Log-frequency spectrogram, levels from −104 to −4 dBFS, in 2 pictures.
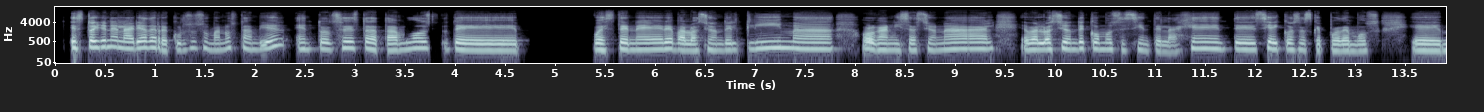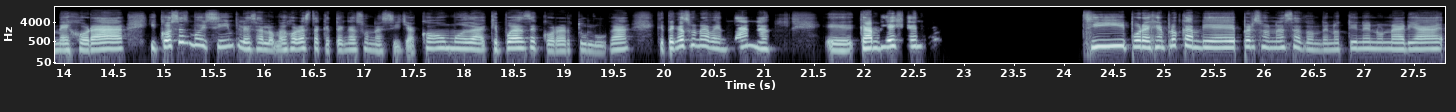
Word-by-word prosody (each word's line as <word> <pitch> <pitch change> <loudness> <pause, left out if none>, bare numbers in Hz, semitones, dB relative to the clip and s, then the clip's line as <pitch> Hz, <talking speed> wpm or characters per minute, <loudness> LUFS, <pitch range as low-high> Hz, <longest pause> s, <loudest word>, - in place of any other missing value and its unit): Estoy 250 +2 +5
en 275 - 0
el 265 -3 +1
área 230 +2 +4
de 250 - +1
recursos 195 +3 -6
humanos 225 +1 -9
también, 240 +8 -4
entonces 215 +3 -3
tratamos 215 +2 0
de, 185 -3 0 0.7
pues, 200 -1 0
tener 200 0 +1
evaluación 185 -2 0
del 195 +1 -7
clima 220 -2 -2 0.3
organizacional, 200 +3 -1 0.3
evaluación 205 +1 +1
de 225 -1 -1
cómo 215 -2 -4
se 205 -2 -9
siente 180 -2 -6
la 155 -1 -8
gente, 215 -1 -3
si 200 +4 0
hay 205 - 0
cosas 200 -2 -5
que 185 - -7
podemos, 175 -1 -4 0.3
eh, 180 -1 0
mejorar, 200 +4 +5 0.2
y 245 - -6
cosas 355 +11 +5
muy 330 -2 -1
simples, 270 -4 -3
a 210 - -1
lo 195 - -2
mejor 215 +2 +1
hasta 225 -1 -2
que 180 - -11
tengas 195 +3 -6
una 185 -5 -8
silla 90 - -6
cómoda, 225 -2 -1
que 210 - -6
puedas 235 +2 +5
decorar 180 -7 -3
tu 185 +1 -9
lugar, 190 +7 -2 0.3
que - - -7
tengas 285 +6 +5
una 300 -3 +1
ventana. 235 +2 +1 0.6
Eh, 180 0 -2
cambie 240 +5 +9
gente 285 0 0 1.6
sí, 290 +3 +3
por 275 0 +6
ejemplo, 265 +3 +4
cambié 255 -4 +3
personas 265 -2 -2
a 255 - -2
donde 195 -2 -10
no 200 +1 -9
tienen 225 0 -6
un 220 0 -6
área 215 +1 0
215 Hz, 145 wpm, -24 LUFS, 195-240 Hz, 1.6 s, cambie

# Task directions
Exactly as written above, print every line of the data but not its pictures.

# Your solution
Log-frequency spectrogram, levels from −104 to −4 dBFS, in 2 pictures.
Word-by-word prosody (each word's line as <word> <pitch> <pitch change> <loudness> <pause, left out if none>, bare numbers in Hz, semitones, dB relative to the clip and s, then the clip's line as <pitch> Hz, <talking speed> wpm or characters per minute, <loudness> LUFS, <pitch range as low-high> Hz, <longest pause> s, <loudest word>, - in place of any other missing value and its unit): Estoy 250 +2 +5
en 275 - 0
el 265 -3 +1
área 230 +2 +4
de 250 - +1
recursos 195 +3 -6
humanos 225 +1 -9
también, 240 +8 -4
entonces 215 +3 -3
tratamos 215 +2 0
de, 185 -3 0 0.7
pues, 200 -1 0
tener 200 0 +1
evaluación 185 -2 0
del 195 +1 -7
clima 220 -2 -2 0.3
organizacional, 200 +3 -1 0.3
evaluación 205 +1 +1
de 225 -1 -1
cómo 215 -2 -4
se 205 -2 -9
siente 180 -2 -6
la 155 -1 -8
gente, 215 -1 -3
si 200 +4 0
hay 205 - 0
cosas 200 -2 -5
que 185 - -7
podemos, 175 -1 -4 0.3
eh, 180 -1 0
mejorar, 200 +4 +5 0.2
y 245 - -6
cosas 355 +11 +5
muy 330 -2 -1
simples, 270 -4 -3
a 210 - -1
lo 195 - -2
mejor 215 +2 +1
hasta 225 -1 -2
que 180 - -11
tengas 195 +3 -6
una 185 -5 -8
silla 90 - -6
cómoda, 225 -2 -1
que 210 - -6
puedas 235 +2 +5
decorar 180 -7 -3
tu 185 +1 -9
lugar, 190 +7 -2 0.3
que - - -7
tengas 285 +6 +5
una 300 -3 +1
ventana. 235 +2 +1 0.6
Eh, 180 0 -2
cambie 240 +5 +9
gente 285 0 0 1.6
sí, 290 +3 +3
por 275 0 +6
ejemplo, 265 +3 +4
cambié 255 -4 +3
personas 265 -2 -2
a 255 - -2
donde 195 -2 -10
no 200 +1 -9
tienen 225 0 -6
un 220 0 -6
área 215 +1 0
215 Hz, 145 wpm, -24 LUFS, 195-240 Hz, 1.6 s, cambie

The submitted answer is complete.